  • 1 celeriac, peeled and chopped

  • 1 small (or ½ large) swede, peeled and chopped

  • 2 garlic cloves, peeled and sliced

  • I bay leaf

  • 1 litre chicken or vegetable stock

  • Chopped parsley and chopped walnuts to serve


  1. Heat the butter (if using) and olive oil in a large pan, add the mustard seeds, stir and let heat for a couple of minutes.

  2. Add all the chopped vegetables and reduce the heat, let them sweat with the lid on for 10 mins, stirring occasionally to check they are not sticking to the pan.

  3. Add the bay leaf and stock, bring to the boil and let simmer for 20 mins. Season well

  4. Remove the bay leaf and blend with a hand blender or liquidizer.

  5. Serve with a sprinkling of chopped parsley and walnuts for added texture and nutrients.

Can be frozen


Other ideas for celeriac

Celeriac has a gorgeous earthy, nutty taste with slight aniseed undernotes. It goes really well with salmon and other oily fish, game, lamb and pork. Herbs and spices that enhance its flavour include garlic, mustard, parsley, thyme and bay.

Pureed (simmer, over a low heat, a peeled and chopped celeriac in plenty of milk (cow, goat or almond all work well) for 30 mins. Blend with enough of the milk to make a thick puree and season. You can add a knob of butter at the end if you like for added unction)

Raw in a winter coleslaw with carrot, red cabbage and apple. (grate or julienne the vegetables and thinly slice the apples, combine and dress with a mixture of natural yoghurt 5:2 mayonnaise and a good dollop of grainy mustard. Lovely with toasted seeds tossed through). Or try raw grated celeriac with a generous squeeze of lemon and some capers

Mashed with other root veg

Roasted with garlic and thyme or mustard seeds

Added to a casserole or stew

Celeriac facts

Celeriac is also known as celery root, knob celery and turnip-root. It is a type of celery and originates from Italy. Choose a celeriac that is firm and feels heavy as the centre can become fluffy. To peel it use a sharp knife as a vegetable peeler may not do the trick.

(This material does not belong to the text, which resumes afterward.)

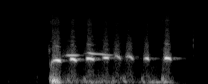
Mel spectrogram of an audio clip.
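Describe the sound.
A person whistles a quick, bouncy dance tune, about seven short pitched notes in a lively rhythm over roughly a second and a half, with a soft breathy undertone.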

Celeriac is a good source of dietary fibre, vitamins B6, B5 and C, Magnesium, Potassium and Manganese, and a very good source of Vitamin K and Phosphorus.